**TO DO**
Among the entries below, only the lines from the one with "Speech-to-text result for this spectrogram" through the one with "The spectrogram above" are to be retyped, exactly and without pictures.

MATERIAL SHOWN START

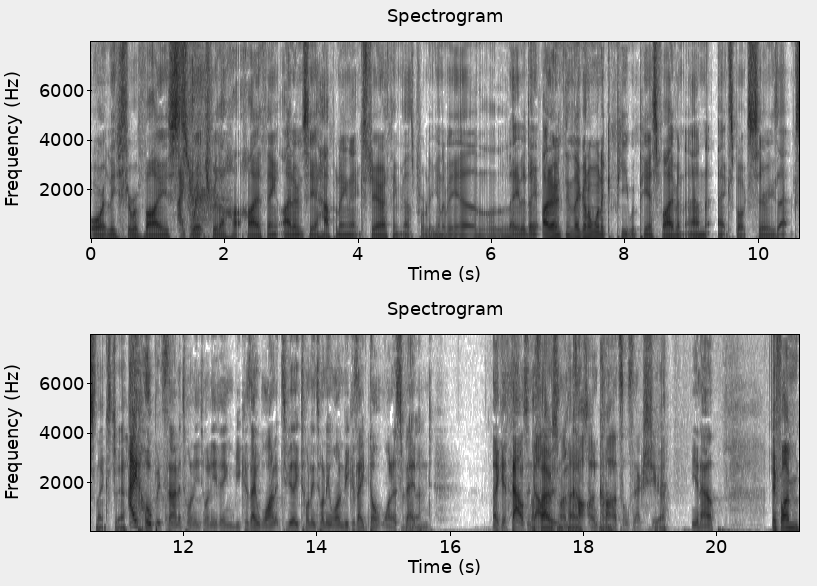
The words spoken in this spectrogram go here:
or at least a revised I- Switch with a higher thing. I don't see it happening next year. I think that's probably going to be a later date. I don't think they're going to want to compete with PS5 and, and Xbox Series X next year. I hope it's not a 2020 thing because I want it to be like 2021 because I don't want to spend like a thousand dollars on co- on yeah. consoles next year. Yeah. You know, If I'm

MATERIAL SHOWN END
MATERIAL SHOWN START

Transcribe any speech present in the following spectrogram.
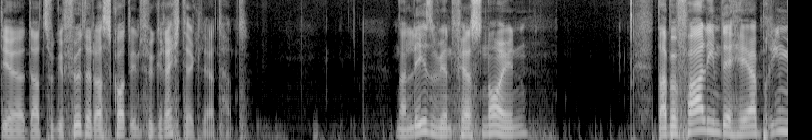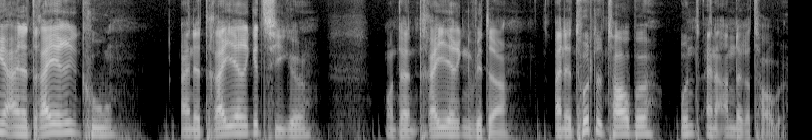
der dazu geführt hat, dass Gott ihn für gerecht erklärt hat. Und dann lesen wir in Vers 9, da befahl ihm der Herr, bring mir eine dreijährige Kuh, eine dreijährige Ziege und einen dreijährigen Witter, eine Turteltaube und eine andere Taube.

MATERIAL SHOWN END
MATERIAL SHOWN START

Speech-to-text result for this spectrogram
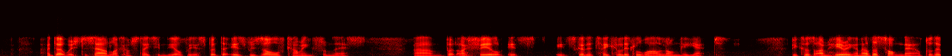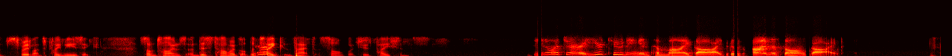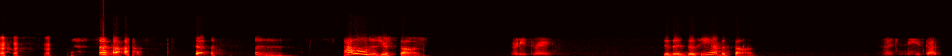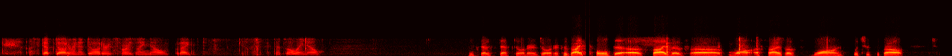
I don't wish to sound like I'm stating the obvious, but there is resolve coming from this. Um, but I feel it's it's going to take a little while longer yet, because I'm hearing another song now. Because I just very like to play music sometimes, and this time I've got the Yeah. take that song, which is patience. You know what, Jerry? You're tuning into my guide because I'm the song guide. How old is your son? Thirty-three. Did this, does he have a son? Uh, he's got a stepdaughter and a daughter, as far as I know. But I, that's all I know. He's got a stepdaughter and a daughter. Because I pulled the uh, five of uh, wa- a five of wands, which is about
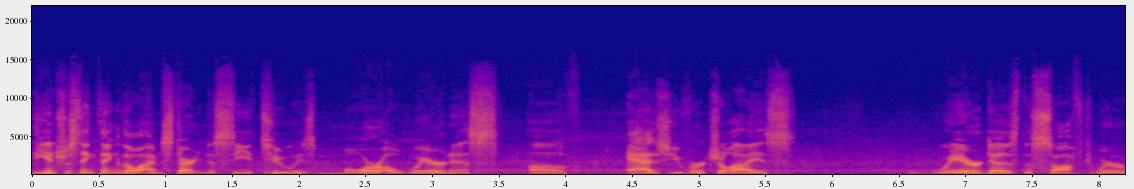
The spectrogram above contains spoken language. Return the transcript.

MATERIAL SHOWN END

**FINAL ANSWER**
Speech-to-text result for this spectrogram
I don't wish to sound like I'm stating the obvious, but there is resolve coming from this. Um, but I feel it's it's going to take a little while longer yet, because I'm hearing another song now. Because I just very like to play music sometimes, and this time I've got the Yeah. take that song, which is patience. You know what, Jerry? You're tuning into my guide because I'm the song guide. How old is your son? Thirty-three. Did this, does he have a son? Uh, he's got a stepdaughter and a daughter, as far as I know. But I, that's all I know. He's got a stepdaughter and a daughter. Because I pulled the uh, five of uh, wa- a five of wands, which is about
The spectrogram above contains spoken language. Return the transcript.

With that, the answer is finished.